Intel Core 2 Duo review
Intel’s flagship family of processors is the Conroe-based Core 2 Duo, and it’s a stunning piece of technology. Shifting the focus firmly away from the clock-speed race of previous families, the Core 2 is a streamlined, ultra-efficient beast that’s equally at home in a gaming powerhouse as in a quiet media centre PC.
Using the 65nm fabrication process, it has a TDP (thermal design power) of just 65W, which, amazingly, is almost as low as a Sempron and half the power requirement of a Pentium D 960. All current models boast a front side bus frequency of 1,066MHz, a speed previously found only in Extreme Edition CPUs. The new ICH8 memory controller supports 800MHz memory, and you’ll see a worthwhile increase in performance over 667MHz RAM.
The range begins with the E6300, which is clocked at 1.86GHz, and the E6400 at 2.13GHz, both of which have 2MB of shared Level 2 cache. Then there are the E6600 and E6700, clocked at 2.4GHz and 2.66GHz respectively, both with 4MB of shared Level 2 cache.
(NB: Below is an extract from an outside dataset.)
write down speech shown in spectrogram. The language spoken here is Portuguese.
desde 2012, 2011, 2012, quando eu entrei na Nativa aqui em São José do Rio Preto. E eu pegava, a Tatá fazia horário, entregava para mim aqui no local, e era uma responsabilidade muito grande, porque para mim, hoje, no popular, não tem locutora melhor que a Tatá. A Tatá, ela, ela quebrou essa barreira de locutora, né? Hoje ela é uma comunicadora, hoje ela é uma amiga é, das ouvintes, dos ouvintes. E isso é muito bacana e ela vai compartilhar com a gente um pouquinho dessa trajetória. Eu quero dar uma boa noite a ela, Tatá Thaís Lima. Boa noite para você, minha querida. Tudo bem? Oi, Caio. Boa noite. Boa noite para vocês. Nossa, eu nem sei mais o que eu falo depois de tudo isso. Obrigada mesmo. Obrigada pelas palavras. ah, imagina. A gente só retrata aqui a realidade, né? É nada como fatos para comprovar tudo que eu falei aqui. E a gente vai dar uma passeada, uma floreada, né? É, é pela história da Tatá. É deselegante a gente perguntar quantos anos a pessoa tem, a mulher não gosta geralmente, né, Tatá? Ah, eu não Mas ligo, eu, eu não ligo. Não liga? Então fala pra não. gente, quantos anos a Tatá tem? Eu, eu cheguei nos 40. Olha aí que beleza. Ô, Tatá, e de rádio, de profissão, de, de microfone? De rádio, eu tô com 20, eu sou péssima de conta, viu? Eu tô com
This shared cache is one of the key features of Core 2 CPUs and means each core can grab as much as it needs whenever it needs it, rather than strictly allocating half to each. This effectively gives you a single-core CPU with 4MB of cache whenever the situation demands.
Other notable features include virtualisation, 64-bit support – courtesy of Intel’s EM64T instructions – and Intel’s new “wide dynamic execution”. This means that every stage of the instruction fetch, code and execution system is wider than before, allowing it to cope with up to four standard instructions simultaneously. It also shortens the pipeline and allows the Core 2 to search further ahead to find instructions it can execute in parallel to keep all four paths fully utilised.
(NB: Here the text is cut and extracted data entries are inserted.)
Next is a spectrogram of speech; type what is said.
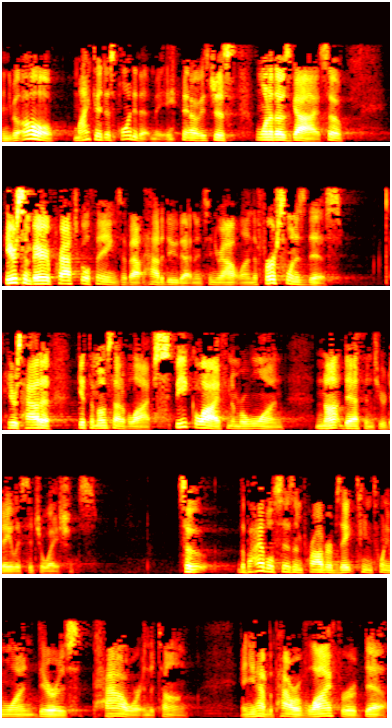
and you'd be, oh, Micah just pointed at me. You know, it's just one of those guys. So here's some very practical things about how to do that, and it's in your outline. The first one is this. Here's how to get the most out of life. Speak life, number one, not death into your daily situations. So the Bible says in Proverbs 18:21 there is power in the tongue and you have the power of life or of death.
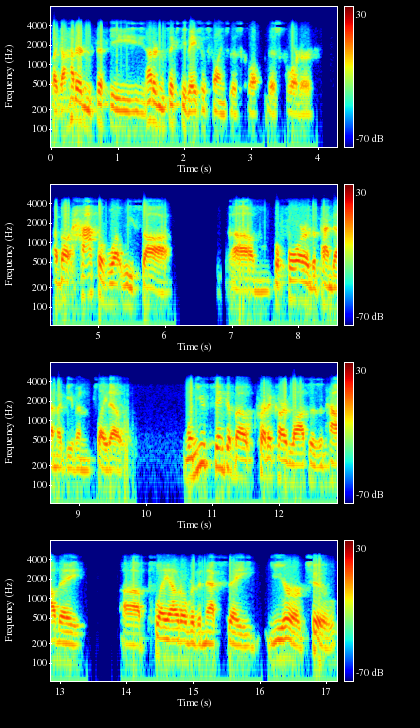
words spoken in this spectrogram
like 150-160 basis points this quarter, about half of what we saw um, before the pandemic even played out. When you think about credit card losses and how they uh, play out over the next, say, year or two,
Value for money
Put simply, every one of the Core 2 Duo processors offers great value, as the graph on p94 clearly shows. The E6300 is the least impressive, yet happens to fall in very closely with AMD’s X2 range in terms of price and performance, achieving an Overall score of 1.16 in our benchmarks for £106.
If you have a compatible motherboard, the E6300 is an infinitely better choice than all but the cheapest Pentium D processors. For similar money, you’d get a maximum score of 1.05 from a Pentium D 945; add in the increased energy efficiency of the Core 2 Duo and the decision is a no-brainer.
At the top end, the E6700 is a phenomenal performer, scoring 1.61 in our benchmarks. At around £300, it’s more expensive than all but the Extreme Edition CPUs of other ranges, but – although there’s no Athlon 64 X2 CPU that can match this performance – a theoretical match for the E6700 would cost a lot more if we were to extend the Athlon X2’s trend line on our scatter graph. However, for all but the most enthusiastic system builders, the E6700 is too expensive compared to the E6600 and E6400.
The E6600 is more affordable at £192, and with an Overall score of 1.43 it’s no letdown in the power department. If your budget will stretch to this price, it’s a great choice – well illustrated by the fact that AMD’s flagship FX-62 performs similarly but costs more than twice as much.
But if value for money is the prime criterion in choosing a CPU for your PC, there’s surely only one model to consider. Costing just £130, the E6400 has the perfect blend of power and price. Before the launch of Core 2 Duo, you’d have had to spend at least twice this price to get a similar score of 1.29 – it simply walks over every other CPU here for value.